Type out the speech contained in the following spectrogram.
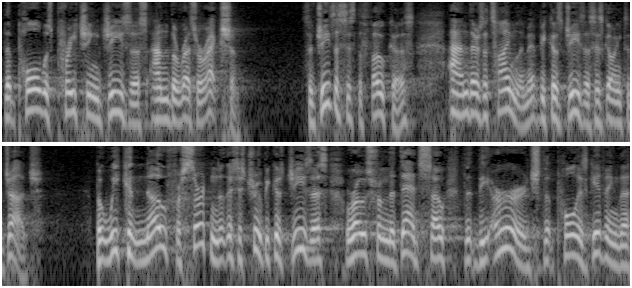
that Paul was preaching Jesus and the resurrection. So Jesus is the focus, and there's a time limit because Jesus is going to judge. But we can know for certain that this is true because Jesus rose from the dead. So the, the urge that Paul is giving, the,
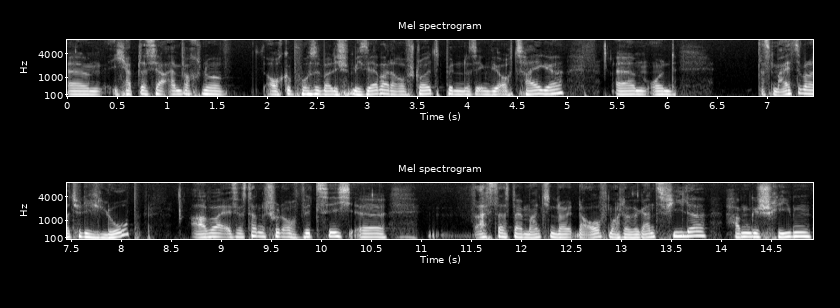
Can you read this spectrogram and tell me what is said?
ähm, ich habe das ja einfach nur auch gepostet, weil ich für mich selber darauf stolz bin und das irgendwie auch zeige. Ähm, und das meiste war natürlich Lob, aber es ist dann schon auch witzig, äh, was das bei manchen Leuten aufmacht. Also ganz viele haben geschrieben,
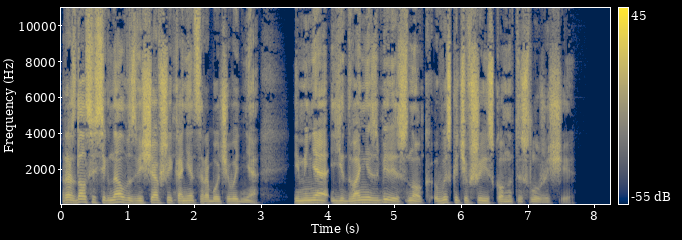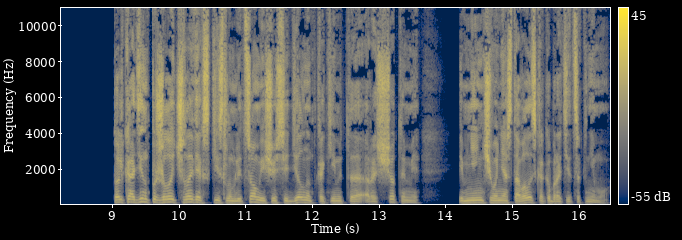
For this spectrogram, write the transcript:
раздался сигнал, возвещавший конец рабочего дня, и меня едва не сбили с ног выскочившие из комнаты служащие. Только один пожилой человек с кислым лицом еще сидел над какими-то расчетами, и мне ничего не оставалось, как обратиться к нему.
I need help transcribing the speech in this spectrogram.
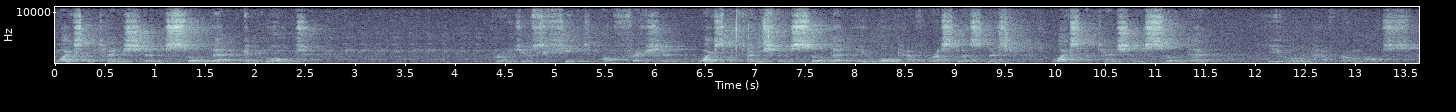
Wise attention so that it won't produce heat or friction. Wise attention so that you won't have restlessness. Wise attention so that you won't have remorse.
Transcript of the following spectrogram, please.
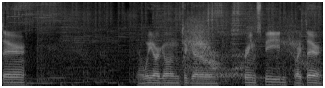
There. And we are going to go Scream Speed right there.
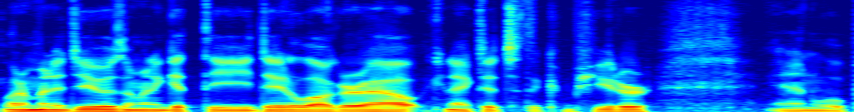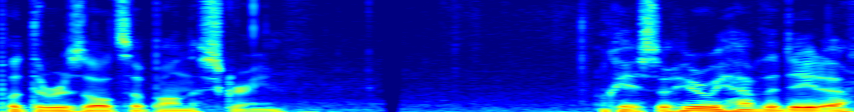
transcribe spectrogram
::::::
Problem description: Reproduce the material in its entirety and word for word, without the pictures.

Solved problem:
Type out the speech contained in the following spectrogram.
that Paul was preaching Jesus and the resurrection. So Jesus is the focus, and there's a time limit because Jesus is going to judge. But we can know for certain that this is true because Jesus rose from the dead. So the, the urge that Paul is giving, the,
Can you read this spectrogram and tell me what is said?
ähm, ich habe das ja einfach nur auch gepostet, weil ich für mich selber darauf stolz bin und das irgendwie auch zeige. Ähm, und das meiste war natürlich Lob, aber es ist dann schon auch witzig, äh, was das bei manchen Leuten aufmacht. Also ganz viele haben geschrieben,
For this spectrogram, write the transcript:
раздался сигнал, возвещавший конец рабочего дня, и меня едва не сбили с ног выскочившие из комнаты служащие. Только один пожилой человек с кислым лицом еще сидел над какими-то расчетами, и мне ничего не оставалось, как обратиться к нему.
I need help transcribing the speech in this spectrogram.
Wise attention so that it won't produce heat or friction. Wise attention so that you won't have restlessness. Wise attention so that you won't have remorse.
Transcript of the following spectrogram, please.
There. And we are going to go Scream Speed right there.
transcribe spectrogram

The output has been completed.